The superhero genre is now reaching new heights with the evolution of more and more shared universes, to some people's joy and others' exhaustion. However, interestingly, there is yet to be any real prominence of female leads in perhaps the entire history of the genre and not just it's recent dominance over modern cinema. Dated superhero flicks focusing on female heroes such as Catwoman and Elektra launched to critical and commercial failure and are barely remembered by anyone today - and if remembered, it's not for the right reasons.
But alas, this could be set to change in due course with the release of this year's Wonder Woman, the first female superhero flick in over a decade and one that's already become the highest grossing just days after launch. Within this latest blockbuster, we of course focus on the eponymous heroine played by Gal Gadot, whose path alongside her Amazon race intertwines with that of American soldier Steve Trevor (Chris Pine), ultimately beginning a quest to hunt down the malicious Ares, god of War, whom Diana herself believes is the key influence of humanities ongoing struggle within a war of their own.

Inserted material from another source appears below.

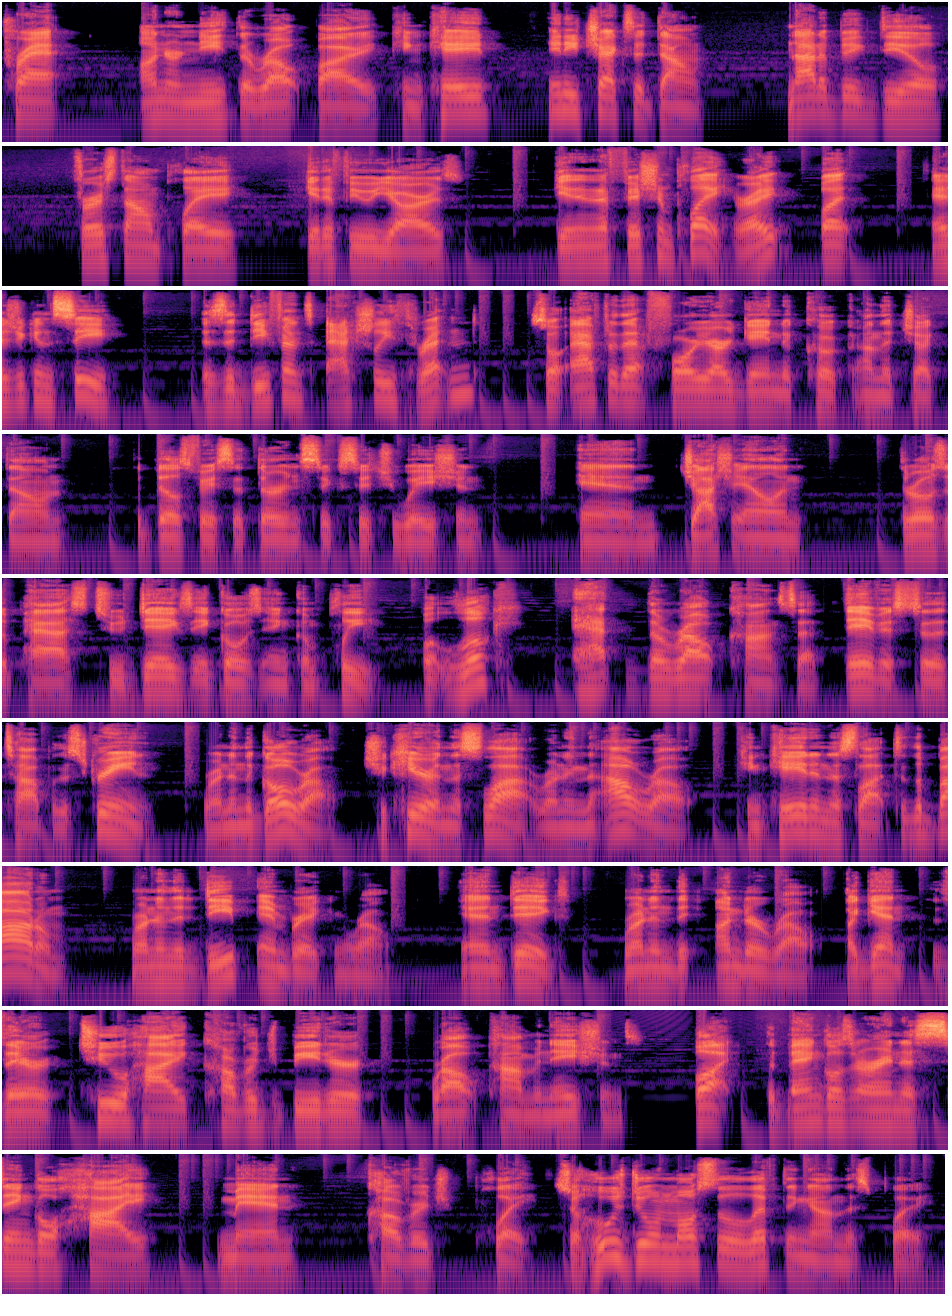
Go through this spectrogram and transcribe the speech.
Pratt underneath the route by Kincaid, and he checks it down. Not a big deal. First down play, get a few yards, get an efficient play, right? But as you can see, is the defense actually threatened? So after that four yard gain to Cook on the check down, the Bills face a third and six situation, and Josh Allen throws a pass to Diggs. It goes incomplete. But look at the route concept. Davis to the top of the screen, running the go route. Shakir in the slot, running the out route. Kincaid in the slot to the bottom, running the deep in breaking route. And Diggs running the under route. Again, they're two high coverage beater route combinations. But the Bengals are in a single high man coverage play. So who's doing most of the lifting on this play?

I have to admit I thought a film about this hero would be hard to take seriously without some major adjustments - I won't pretend to be a huge knowledgeable fan on the source material, but the costume alone initially seems to be a revealing, corny, and somewhat outdated design that may simply objectify the character. Thankfully, this is never the case - a charming performance by Gal Gadot as Diana/Wonder Woman shows the protagonist as a strong and mature one, but also never short of a witty appeal when the time is right. Her characters' obsession with thinking Ares is involved in almost every human incident is somewhat overused, and can be even more awkward in what are meant to be more dramatic moments, but there is still more depth to things than it may initially seem. The same can be said for Chris Pine in the role of Steve; thankfully he's never present because the creators felt a female lead couldn't handle things alone, making her a strong and independent hero capable of overcoming baddies by herself in some thrilling set pieces.

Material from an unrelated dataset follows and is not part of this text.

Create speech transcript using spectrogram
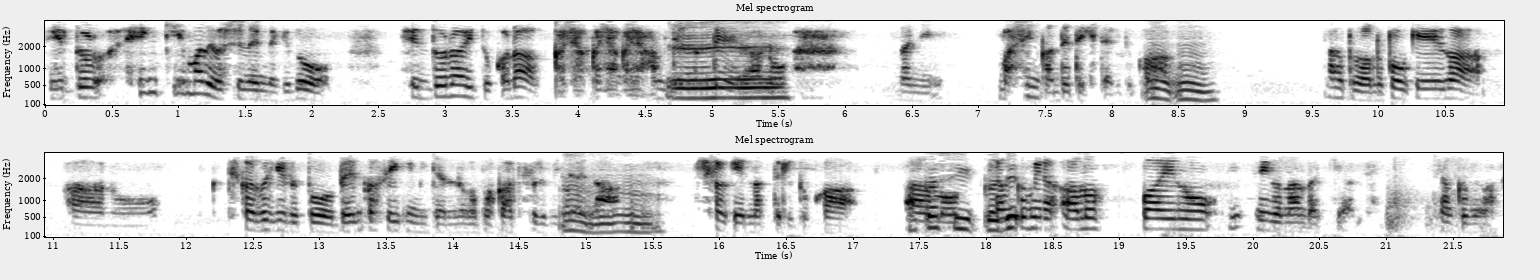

Pine's character feels naturally weaved into the story, shares a great chemistry with our protagonist, and is made even more likeable thanks to his effortless shifts between comedic and charming to daring and bold - never do said changes feel unnatural, much as with Wonder Woman herself. The rest of the supporting cast perform just as well, and as you'd expect from a tent-pole summer flick, the special effects are as grand as ever. Perhaps the slow motion is a little overused at times, but the fight scenes still add up to stylish and thrilling entertainment; combining all this certainly makes Wonder Woman arguably the best of the DC universe to date and hopefully the turning point where Warner Bros. starts taking the quality of future movies a little more seriously.